Instructions to follow:
Reproduce the entries below in full and without error.

[Stored items]

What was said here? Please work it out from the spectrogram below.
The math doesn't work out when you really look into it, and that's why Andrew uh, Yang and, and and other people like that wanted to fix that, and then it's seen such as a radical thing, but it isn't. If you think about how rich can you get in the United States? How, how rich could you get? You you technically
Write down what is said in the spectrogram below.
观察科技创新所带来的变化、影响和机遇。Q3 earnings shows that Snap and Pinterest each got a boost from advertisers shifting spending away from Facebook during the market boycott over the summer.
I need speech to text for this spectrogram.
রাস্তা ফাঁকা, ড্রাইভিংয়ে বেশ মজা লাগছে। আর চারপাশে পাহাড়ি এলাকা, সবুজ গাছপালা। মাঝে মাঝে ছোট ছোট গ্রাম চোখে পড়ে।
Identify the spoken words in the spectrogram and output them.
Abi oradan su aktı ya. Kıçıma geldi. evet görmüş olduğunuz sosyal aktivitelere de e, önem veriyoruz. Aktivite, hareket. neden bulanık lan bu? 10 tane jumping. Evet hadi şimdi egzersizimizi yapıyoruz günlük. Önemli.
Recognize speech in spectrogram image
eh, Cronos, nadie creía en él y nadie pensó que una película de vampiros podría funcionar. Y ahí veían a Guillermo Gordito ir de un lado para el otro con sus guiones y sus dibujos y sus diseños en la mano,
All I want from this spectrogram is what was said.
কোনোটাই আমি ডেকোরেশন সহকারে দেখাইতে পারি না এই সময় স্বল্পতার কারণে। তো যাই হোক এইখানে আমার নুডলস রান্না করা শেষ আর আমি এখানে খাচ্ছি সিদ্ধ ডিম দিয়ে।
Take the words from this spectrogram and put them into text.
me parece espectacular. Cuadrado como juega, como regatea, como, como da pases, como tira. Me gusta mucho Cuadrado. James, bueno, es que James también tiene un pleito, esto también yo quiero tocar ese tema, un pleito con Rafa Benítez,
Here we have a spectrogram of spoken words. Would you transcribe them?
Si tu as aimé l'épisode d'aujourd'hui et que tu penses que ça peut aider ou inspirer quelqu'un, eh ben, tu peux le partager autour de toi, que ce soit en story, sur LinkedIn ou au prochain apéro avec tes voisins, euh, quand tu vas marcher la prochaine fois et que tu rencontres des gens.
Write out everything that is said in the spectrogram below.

Final answer:
What was said here? Please work it out from the spectrogram below.
The math doesn't work out when you really look into it, and that's why Andrew uh, Yang and, and and other people like that wanted to fix that, and then it's seen such as a radical thing, but it isn't. If you think about how rich can you get in the United States? How, how rich could you get? You you technically
Write down what is said in the spectrogram below.
观察科技创新所带来的变化、影响和机遇。Q3 earnings shows that Snap and Pinterest each got a boost from advertisers shifting spending away from Facebook during the market boycott over the summer.
I need speech to text for this spectrogram.
রাস্তা ফাঁকা, ড্রাইভিংয়ে বেশ মজা লাগছে। আর চারপাশে পাহাড়ি এলাকা, সবুজ গাছপালা। মাঝে মাঝে ছোট ছোট গ্রাম চোখে পড়ে।
Identify the spoken words in the spectrogram and output them.
Abi oradan su aktı ya. Kıçıma geldi. evet görmüş olduğunuz sosyal aktivitelere de e, önem veriyoruz. Aktivite, hareket. neden bulanık lan bu? 10 tane jumping. Evet hadi şimdi egzersizimizi yapıyoruz günlük. Önemli.
Recognize speech in spectrogram image
eh, Cronos, nadie creía en él y nadie pensó que una película de vampiros podría funcionar. Y ahí veían a Guillermo Gordito ir de un lado para el otro con sus guiones y sus dibujos y sus diseños en la mano,
All I want from this spectrogram is what was said.
কোনোটাই আমি ডেকোরেশন সহকারে দেখাইতে পারি না এই সময় স্বল্পতার কারণে। তো যাই হোক এইখানে আমার নুডলস রান্না করা শেষ আর আমি এখানে খাচ্ছি সিদ্ধ ডিম দিয়ে।
Take the words from this spectrogram and put them into text.
me parece espectacular. Cuadrado como juega, como regatea, como, como da pases, como tira. Me gusta mucho Cuadrado. James, bueno, es que James también tiene un pleito, esto también yo quiero tocar ese tema, un pleito con Rafa Benítez,
Here we have a spectrogram of spoken words. Would you transcribe them?
Si tu as aimé l'épisode d'aujourd'hui et que tu penses que ça peut aider ou inspirer quelqu'un, eh ben, tu peux le partager autour de toi, que ce soit en story, sur LinkedIn ou au prochain apéro avec tes voisins, euh, quand tu vas marcher la prochaine fois et que tu rencontres des gens.
Write out everything that is said in the spectrogram below.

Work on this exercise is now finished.